**DIRECTIONS FOR THIS TASK:** Go to the line below that has "text of speech", print it and each line after it exactly, and stop after the line that has "Go through this"; leave out pictures.

**PROVIDED ENTRIES:**
-----

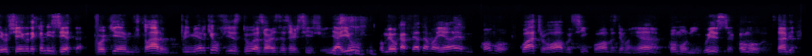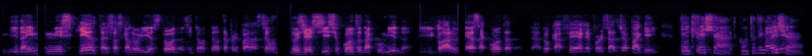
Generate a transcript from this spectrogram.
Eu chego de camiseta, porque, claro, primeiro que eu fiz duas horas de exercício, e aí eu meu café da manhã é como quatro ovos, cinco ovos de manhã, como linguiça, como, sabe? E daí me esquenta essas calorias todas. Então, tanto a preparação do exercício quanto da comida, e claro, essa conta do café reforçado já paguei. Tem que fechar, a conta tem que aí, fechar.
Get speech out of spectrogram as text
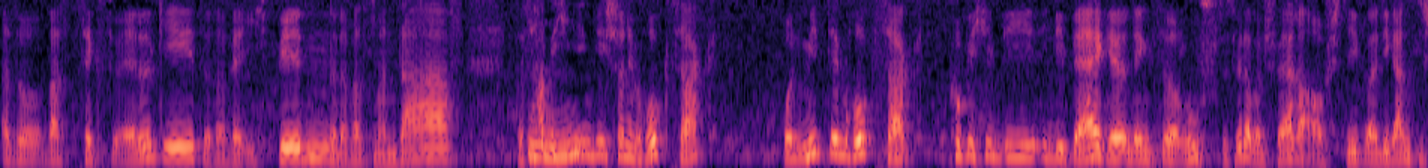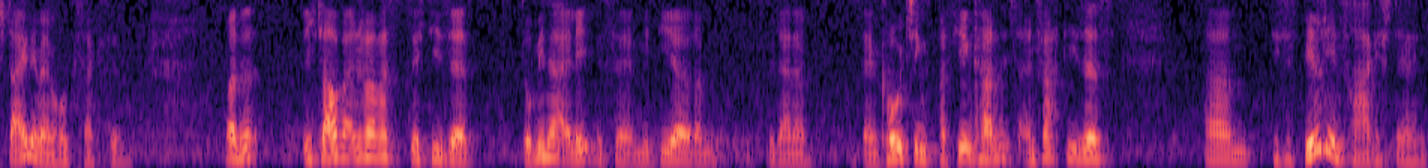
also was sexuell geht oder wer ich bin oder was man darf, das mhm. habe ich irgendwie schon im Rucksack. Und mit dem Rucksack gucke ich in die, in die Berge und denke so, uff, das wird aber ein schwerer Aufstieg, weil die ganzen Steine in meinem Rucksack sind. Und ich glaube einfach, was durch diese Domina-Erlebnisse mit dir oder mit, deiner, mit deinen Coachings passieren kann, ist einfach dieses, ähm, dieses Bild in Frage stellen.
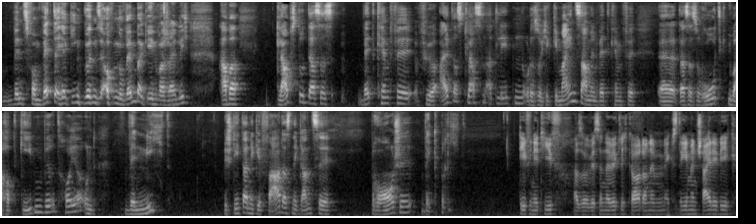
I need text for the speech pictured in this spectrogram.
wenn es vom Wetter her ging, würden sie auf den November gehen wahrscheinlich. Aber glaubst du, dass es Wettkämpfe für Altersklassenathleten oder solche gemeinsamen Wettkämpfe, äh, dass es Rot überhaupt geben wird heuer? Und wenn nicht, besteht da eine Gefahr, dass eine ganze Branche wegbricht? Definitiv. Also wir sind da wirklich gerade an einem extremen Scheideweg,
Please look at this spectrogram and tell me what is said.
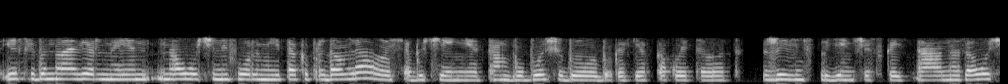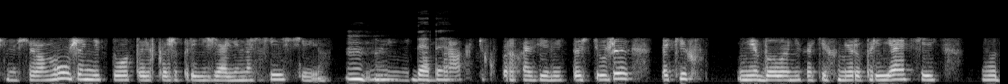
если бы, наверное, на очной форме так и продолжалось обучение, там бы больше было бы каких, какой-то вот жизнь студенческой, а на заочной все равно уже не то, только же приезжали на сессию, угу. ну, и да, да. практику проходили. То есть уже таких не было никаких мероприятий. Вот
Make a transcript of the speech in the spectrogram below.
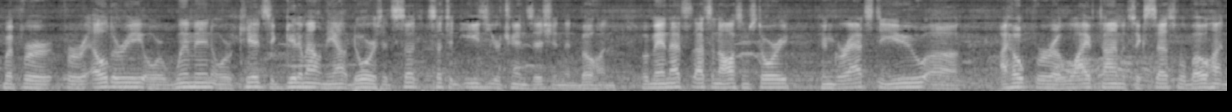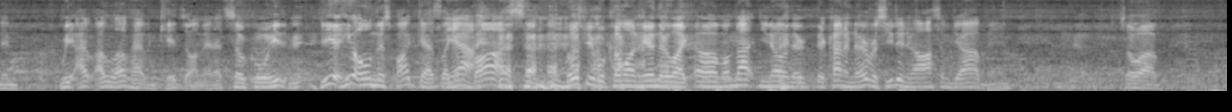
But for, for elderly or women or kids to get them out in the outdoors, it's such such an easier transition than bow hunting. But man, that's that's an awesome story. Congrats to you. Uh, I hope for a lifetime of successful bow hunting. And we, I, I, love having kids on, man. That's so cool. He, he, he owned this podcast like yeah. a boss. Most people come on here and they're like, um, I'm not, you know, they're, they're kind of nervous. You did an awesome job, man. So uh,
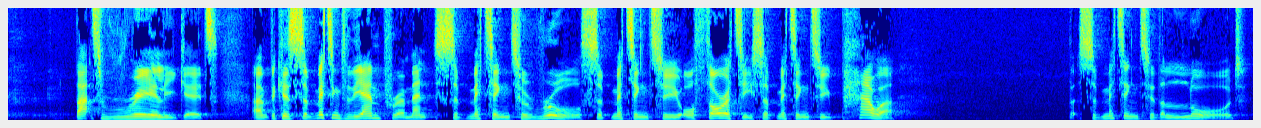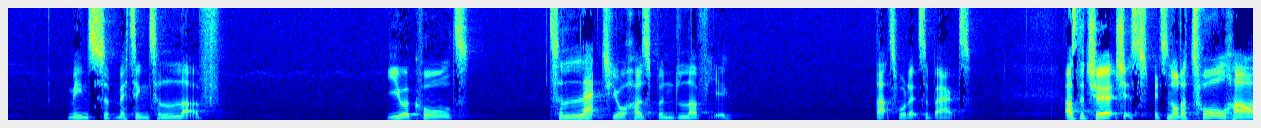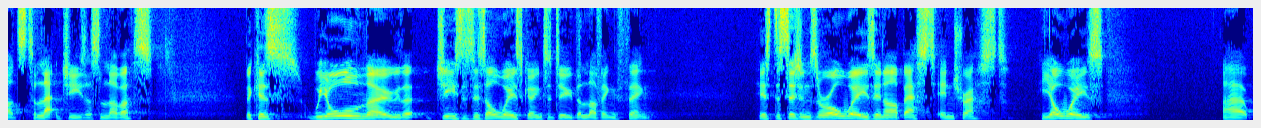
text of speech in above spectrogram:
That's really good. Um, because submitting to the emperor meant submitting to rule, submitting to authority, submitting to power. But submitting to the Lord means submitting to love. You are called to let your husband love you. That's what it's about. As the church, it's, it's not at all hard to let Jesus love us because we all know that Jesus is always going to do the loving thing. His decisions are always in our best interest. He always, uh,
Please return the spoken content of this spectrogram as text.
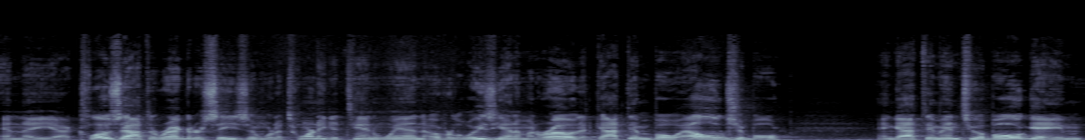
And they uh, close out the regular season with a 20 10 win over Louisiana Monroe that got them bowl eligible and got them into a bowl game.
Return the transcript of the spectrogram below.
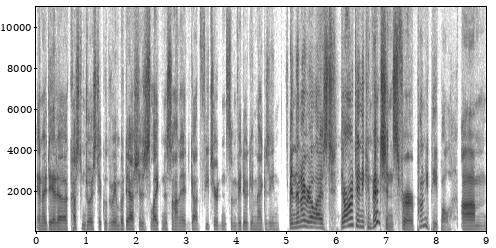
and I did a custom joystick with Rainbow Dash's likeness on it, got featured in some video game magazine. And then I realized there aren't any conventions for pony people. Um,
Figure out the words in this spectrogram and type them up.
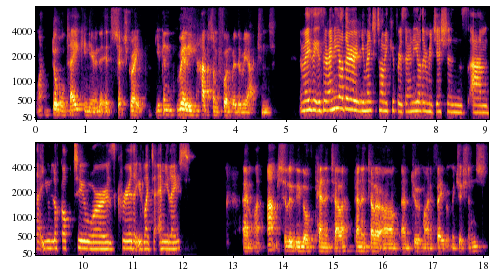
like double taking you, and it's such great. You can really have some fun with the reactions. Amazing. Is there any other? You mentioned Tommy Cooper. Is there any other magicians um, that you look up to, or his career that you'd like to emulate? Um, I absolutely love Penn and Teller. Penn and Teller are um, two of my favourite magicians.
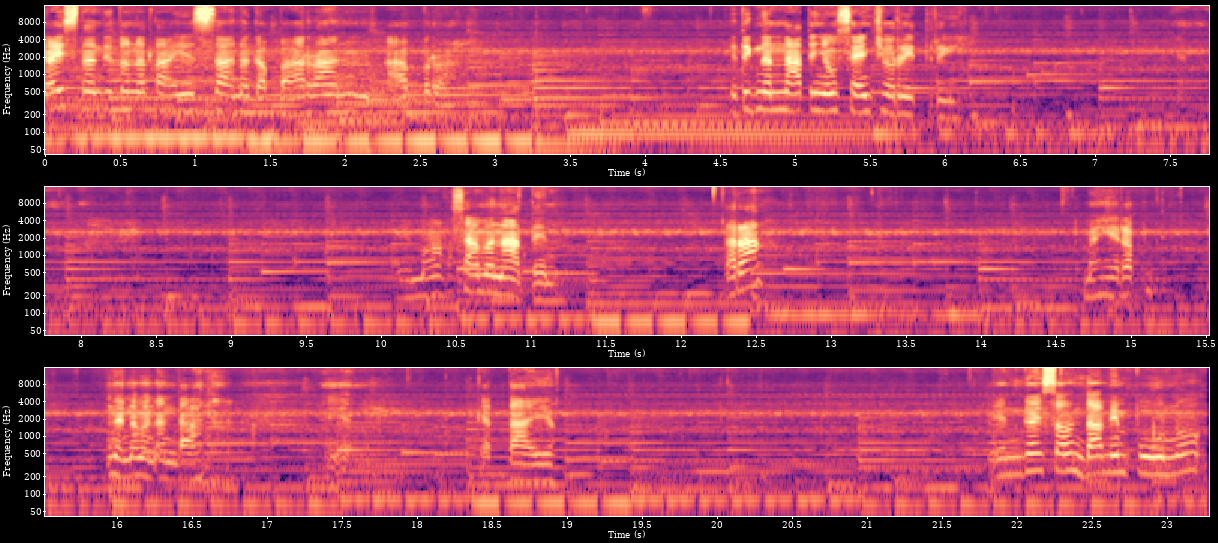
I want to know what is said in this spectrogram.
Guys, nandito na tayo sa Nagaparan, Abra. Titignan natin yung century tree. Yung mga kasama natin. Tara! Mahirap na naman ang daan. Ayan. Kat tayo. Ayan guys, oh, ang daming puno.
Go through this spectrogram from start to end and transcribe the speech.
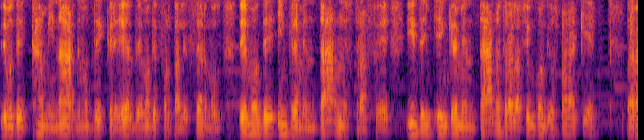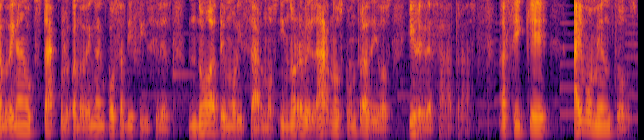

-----

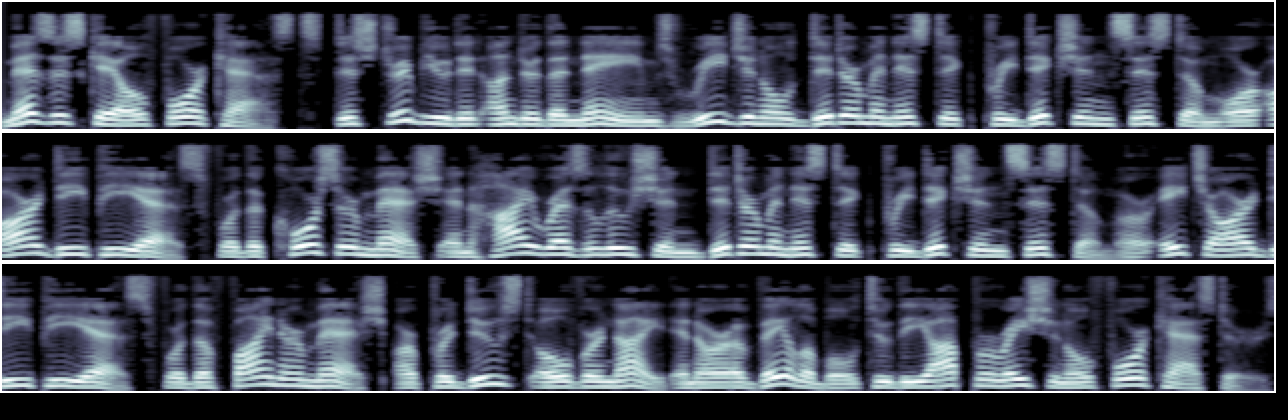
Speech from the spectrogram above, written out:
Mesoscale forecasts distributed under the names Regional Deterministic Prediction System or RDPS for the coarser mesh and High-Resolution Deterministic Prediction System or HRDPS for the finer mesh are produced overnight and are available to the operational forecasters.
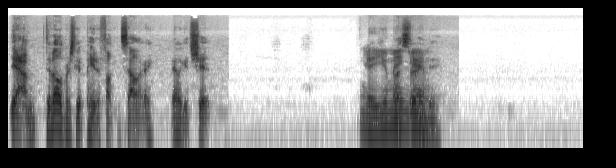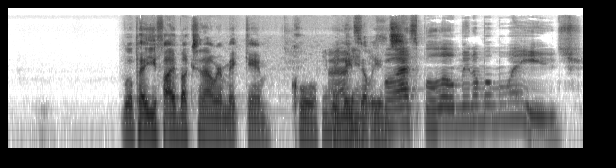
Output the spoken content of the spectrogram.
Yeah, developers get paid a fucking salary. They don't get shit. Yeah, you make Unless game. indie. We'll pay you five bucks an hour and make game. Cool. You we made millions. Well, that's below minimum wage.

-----

**OUTPUT OF THE EXERCISE:**
text of speech in above spectrogram:
That's really good. Um, because submitting to the emperor meant submitting to rule, submitting to authority, submitting to power. But submitting to the Lord means submitting to love. You are called to let your husband love you. That's what it's about. As the church, it's, it's not at all hard to let Jesus love us because we all know that Jesus is always going to do the loving thing. His decisions are always in our best interest. He always, uh,
Please return the spoken content of this spectrogram as text.
And they uh, close out the regular season with a 20 10 win over Louisiana Monroe that got them bowl eligible and got them into a bowl game.
Return the transcript of the spectrogram below.
and I did a custom joystick with Rainbow Dash's likeness on it, got featured in some video game magazine. And then I realized there aren't any conventions for pony people. Um,
Figure out the words in this spectrogram and type them up.
like double taking you, and it's such great. You can really have some fun with the reactions. Amazing. Is there any other? You mentioned Tommy Cooper. Is there any other magicians um, that you look up to, or his career that you'd like to emulate? Um, I absolutely love Penn and Teller. Penn and Teller are um, two of my favourite magicians.
I want to know what is said in this spectrogram.
Guys, nandito na tayo sa Nagaparan, Abra. Titignan natin yung century tree. Yung mga kasama natin. Tara! Mahirap na naman ang daan. Ayan. Kat tayo. Ayan guys, oh, ang daming puno.
Go through this spectrogram from start to end and transcribe the speech.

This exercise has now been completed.